Co-sponsored by the Center for Middle East, the King Abdul Aziz Ibn Saud Chair in Islamic
Studies, the Iranian Studies Institute, and the Department of History at UCSB
Muslims in America: A Secret History
THU, APR 27
FREE event; no advance tickets required
Among today’s most influential and articulate voices, author and essayist Laila Lalami delivers salient explorations of timely issues such as injustice and Islamophobia. Born in Morocco and educated in England and the U.S., Lalami is celebrated for her deft interplay between the local and the global, the personal and the collective and the contemporary and the historical. Her most recent novel, The Moor’s Account, received the American Book Award and was a finalist for the 2015 Pulitzer Prize for Fiction, and her cultural commentary regularly appears in publications including the Los Angeles Times, The Nation and The New York Times.

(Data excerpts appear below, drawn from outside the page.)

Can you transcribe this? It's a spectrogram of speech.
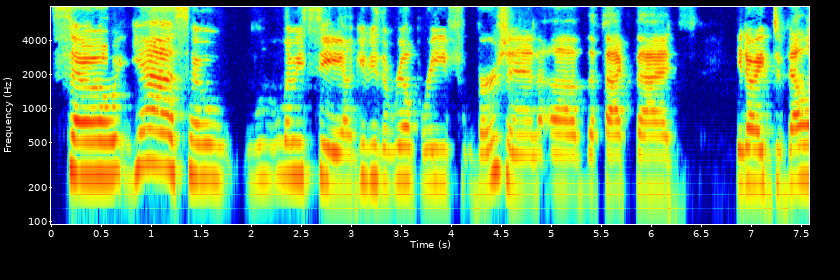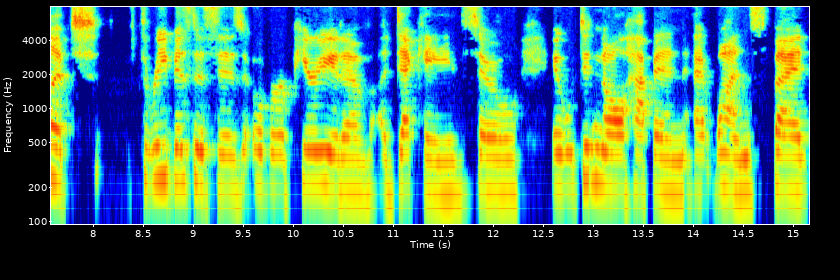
So, yeah. So let me see. I'll give you the real brief version of the fact that, you know, I developed three businesses over a period of a decade. So it didn't all happen at once, but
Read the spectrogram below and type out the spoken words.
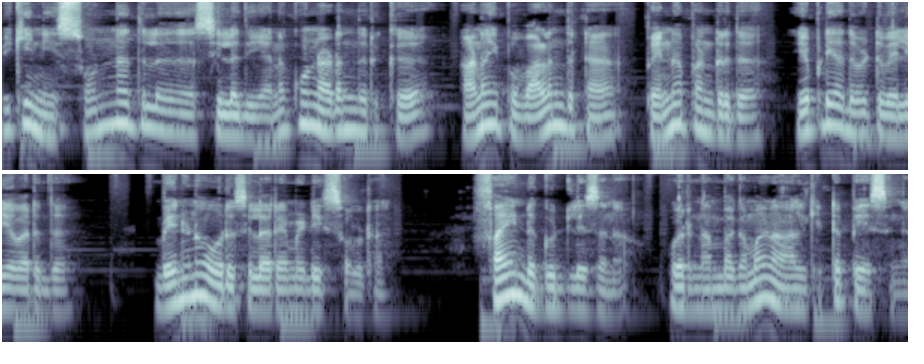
விக்கி நீ சொன்னதில் சிலது எனக்கும் நடந்திருக்கு. ஆனால் இப்போ வளர்ந்துட்டேன். இப்போ என்ன பண்ணுறது எப்படி அதை விட்டு வெளியே வருது வேணும்னா ஒரு சில ரெமெடிஸ் சொல்கிறேன் ஃபைண்ட் அ குட் லிசனர் ஒரு நம்பகமான ஆள்கிட்ட பேசுங்க.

Books will be available for purchase and signing
For more information please visit: http://www.cmes.ucsb.edu/medievalbestsellers.html

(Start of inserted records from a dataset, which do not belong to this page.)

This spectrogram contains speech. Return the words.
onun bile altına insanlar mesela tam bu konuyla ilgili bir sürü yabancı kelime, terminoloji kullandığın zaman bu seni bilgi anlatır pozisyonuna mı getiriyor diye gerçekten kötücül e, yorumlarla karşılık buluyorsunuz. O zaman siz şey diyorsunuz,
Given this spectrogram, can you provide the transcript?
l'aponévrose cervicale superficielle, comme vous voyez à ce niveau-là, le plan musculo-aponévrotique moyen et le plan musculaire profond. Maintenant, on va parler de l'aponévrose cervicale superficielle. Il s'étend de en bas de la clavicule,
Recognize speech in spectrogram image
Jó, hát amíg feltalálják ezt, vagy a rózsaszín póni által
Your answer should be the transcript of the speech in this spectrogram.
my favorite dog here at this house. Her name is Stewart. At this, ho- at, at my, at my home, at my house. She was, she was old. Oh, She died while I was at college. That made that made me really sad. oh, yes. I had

A Photographer’s Life of Love and War
SAT, MAY 13
$25 : General Public
$15 : UCSB Students (Current student ID required)
$15 : All Students (Student ID required for high school age and up)
MacArthur fellow Lynsey Addario is an intrepid and courageous photojournalist who documents humanitarian crises for National Geographic, Time magazine and The New York Times. Her recent work includes reportage on the plight of Syrian refugees, the ISIS push into Iraq and maternal mortality in Sierra Leone. Listed among Newsweek’s 150 Fearless Women, Addario has been kidnapped twice – in Iraq in 2004 and Libya in 2011. She relates these and other experiences from her heroic work in her memoir, It’s What I Do: A Photographer’s Life of Love and War, currently being adapted into a Steven Spielberg film starring Jennifer Lawrence. (Mature content)
Books will be available for purchase and signing